“This is not Hollywood. You don’t wound people in the knee and they fall down,” she said.
POLITICAL STAKES, PAID ADS, LOBBYING
The political stakes attached to the bill are considered high in a state that has a long tradition of spurning gun control bills in favor of looser restrictions. The pressure is also high on Democrats from rural districts and traditional swing districts.
The National Rifle Association has spent about $8,500 lobbying key lawmakers, including dinners entertaining Brakey, Republican leadership, and Democrats who have traditionally supported gun rights legislation and whose votes may be needed to pass the bill in the Democrat-controlled House of Representatives.
The NRA also has engaged its highly active membership with legislative alerts urging them to call lawmakers and tell them to support the bill.
The Maine Chiefs of Police effort to convince lawmakers to reject the proposal has been backed by a volley of paid radio, TV and Web advertising from Everytown for Gun Safety Action Fund and the Maine chapter of Moms Demand Action for Gun Sense in America. Everytown for Gun Safety is a political group formed by former New York City Mayor Michael Bloomberg, a well-known gun control advocate who has financed efforts to counter the NRA on a wide range of state and federal gun legislation.
How much Bloomberg’s group has spent attempting to influence the vote on L.D. 652 is unknown. The group is using indirect lobbying, trying to coax the public to convince state lawmakers to vote against a particular piece of legislation. State lobbying disclosure laws only require groups to report their advocacy efforts when lobbyists make direct contact with state lawmakers.

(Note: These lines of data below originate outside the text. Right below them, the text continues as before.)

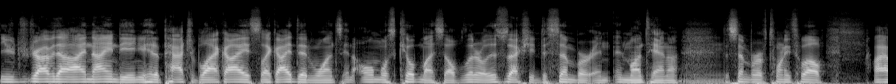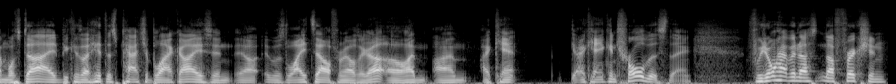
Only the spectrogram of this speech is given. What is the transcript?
You're driving down I 90 and you hit a patch of black ice like I did once and almost killed myself. Literally, this was actually December in, in Montana, December of 2012. I almost died because I hit this patch of black ice and uh, it was lights out for me. I was like, uh oh, I'm, I'm, I can't, I can't control this thing. If we don't have enough, enough friction,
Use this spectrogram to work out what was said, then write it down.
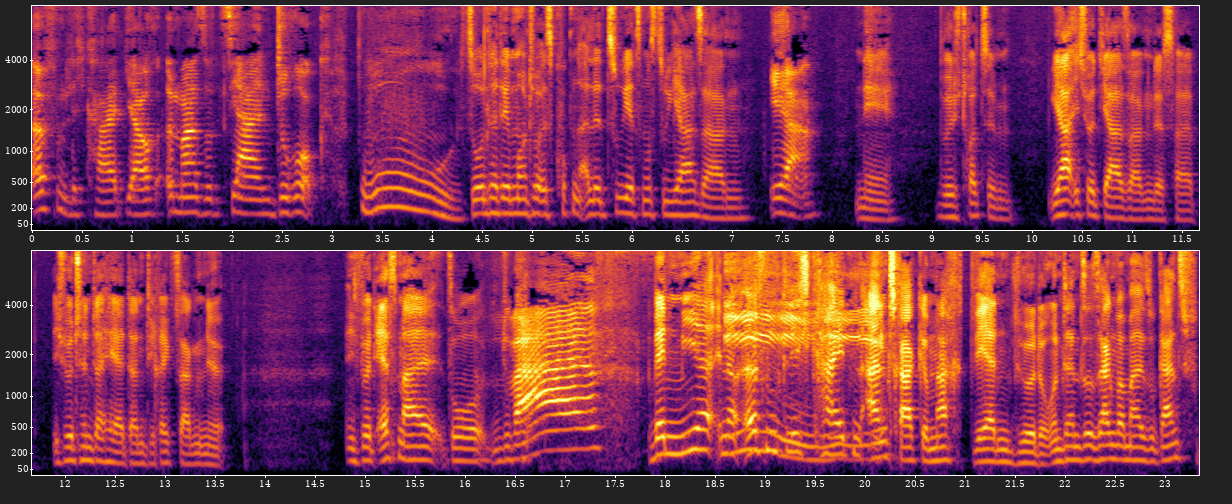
Öffentlichkeit ja auch immer sozialen Druck. Uh, so unter dem Motto, es gucken alle zu, jetzt musst du Ja sagen. Ja. Nee, würde ich trotzdem. Ja, ich würde Ja sagen deshalb. Ich würde hinterher dann direkt sagen, nö. Ich würde erstmal so. Du, Was? wenn mir in der. Öffentlichkeit ein Antrag gemacht werden würde und dann so, sagen wir mal, so ganz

The Maine State Police say 36,000 concealed handgun permits, including 12,000 for non-residents, have been issued by the state. The total number of permits is likely much higher because they are also issued by local police and there is no centralized registry.

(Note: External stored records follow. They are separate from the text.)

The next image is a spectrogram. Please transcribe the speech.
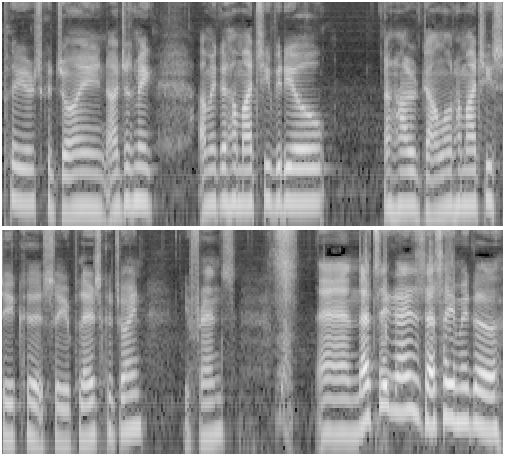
Players could join. I just make I'll make a Hamachi video on how to download Hamachi so you could so your players could join your friends. And that's it guys. That's how you make a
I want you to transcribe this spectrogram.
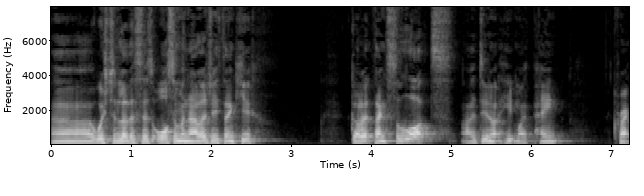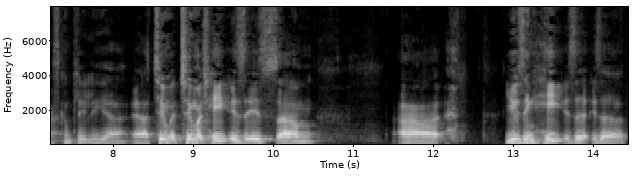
Uh, Wishton Leather says, awesome analogy, thank you. Got it, thanks a lot. I do not heat my paint. Cracks completely, yeah. Uh, too, much, too much heat is, is um, uh, using heat is a, is a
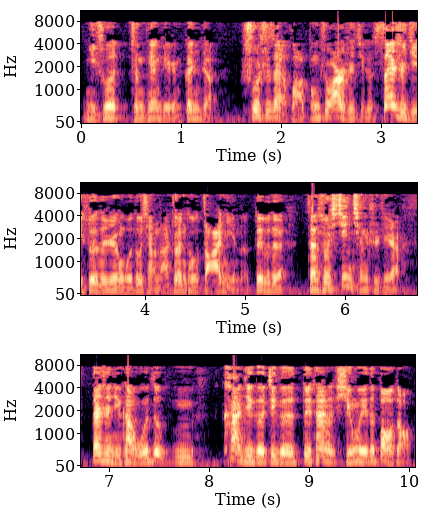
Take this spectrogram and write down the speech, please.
你说整天给人跟着，说实在话，甭说二十几的，三十几岁的人我都想拿砖头砸你呢，对不对？咱说心情是这样，但是你看，我就嗯看这个这个对他行为的报道，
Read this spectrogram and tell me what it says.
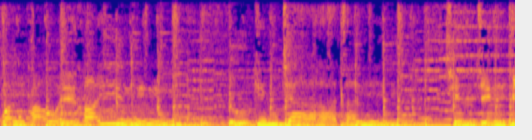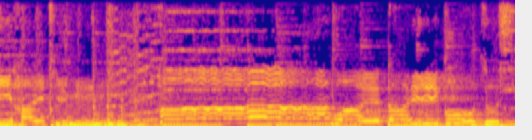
翻头的海洋，如今才知亲情比海深。啊，我会改过自新，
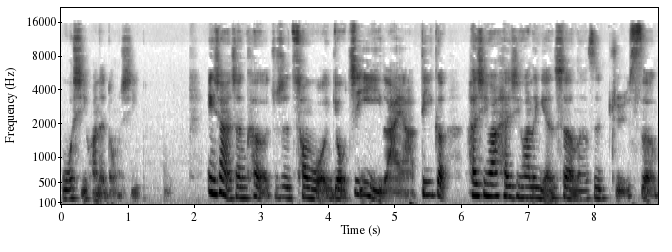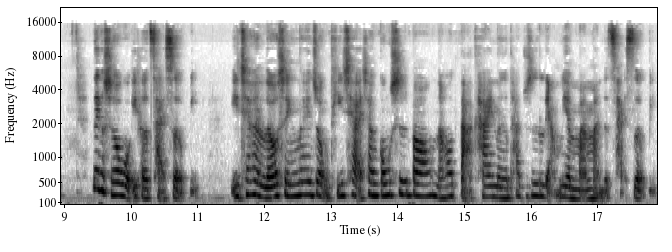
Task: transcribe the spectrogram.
我喜欢的东西。印象很深刻，就是从我有记忆以来啊，第一个很喜欢很喜欢的颜色呢是橘色。那个时候我一盒彩色笔，以前很流行那种提起来像公事包，然后打开呢，它就是两面满满的彩色笔，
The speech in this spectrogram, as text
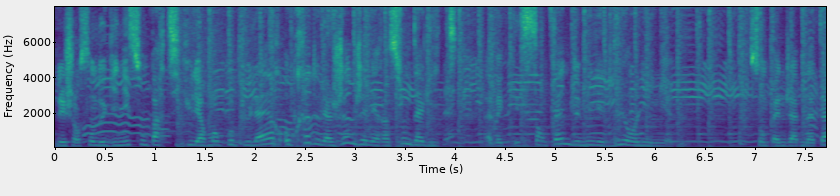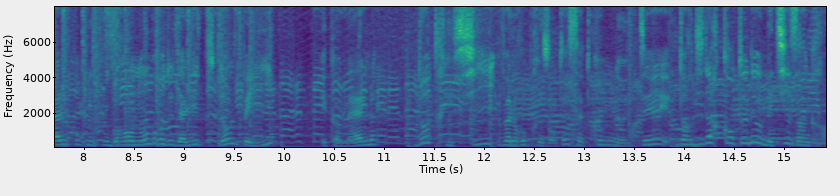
Les chansons de Guinée sont particulièrement populaires auprès de la jeune génération Dalit, avec des centaines de milliers de vues en ligne. Son Punjab natal compte le plus grand nombre de Dalits dans le pays, et comme elle, d'autres ici veulent représenter cette communauté d'ordinaire cantonnée aux métiers ingrats.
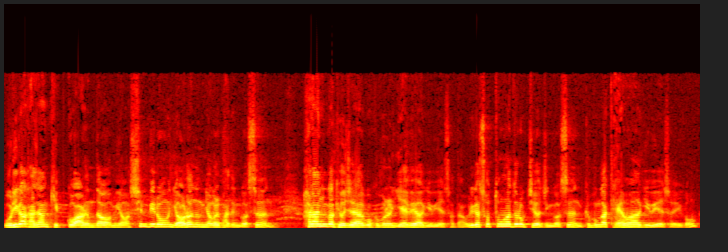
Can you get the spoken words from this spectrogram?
우리가 가장 깊고 아름다우며 신비로운 여러 능력을 받은 것은 하나님과 교제하고 그분을 예배하기 위해서다. 우리가 소통하도록 지어진 것은 그분과 대화하기 위해서이고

LEPAGE SEEMS TO FAVOR END OF PERMITTING
Gov. Paul LePage has not explicitly said that he’ll support L.D. 652. However, Grotton, head of the state police, appeared to represent the administration when he testified for the bill. And last year, LePage expressed support for eliminating the permit requirement in a veto message on a bill that would have strengthened the system.
“Eventually, I believe we will see legislation that will allow people to carry concealed weapons without going through the bureaucratic maze of applying for a permit,” LePage said at the time. “Studies are now confirming that where there are more concealed handguns, there is less violent crime. Therefore, I believe that in Maine, where we already have a culture of responsible gun ownership, we should not be making it more difficult for law-abiding citizens to carry concealed weapons.”
It’s not yet clear when the bill will be debated by the House of Representatives.
David Trahan, director of the Sportsman’s Alliance of Maine, a hunting and fishing group that supports the bill, said it probably will have enough votes to pass in the House.
A release from Everytown for Gun Safety urged supporters to contact House members and convince them to reject the bill.
Staff Writer David Hench contributed to this report.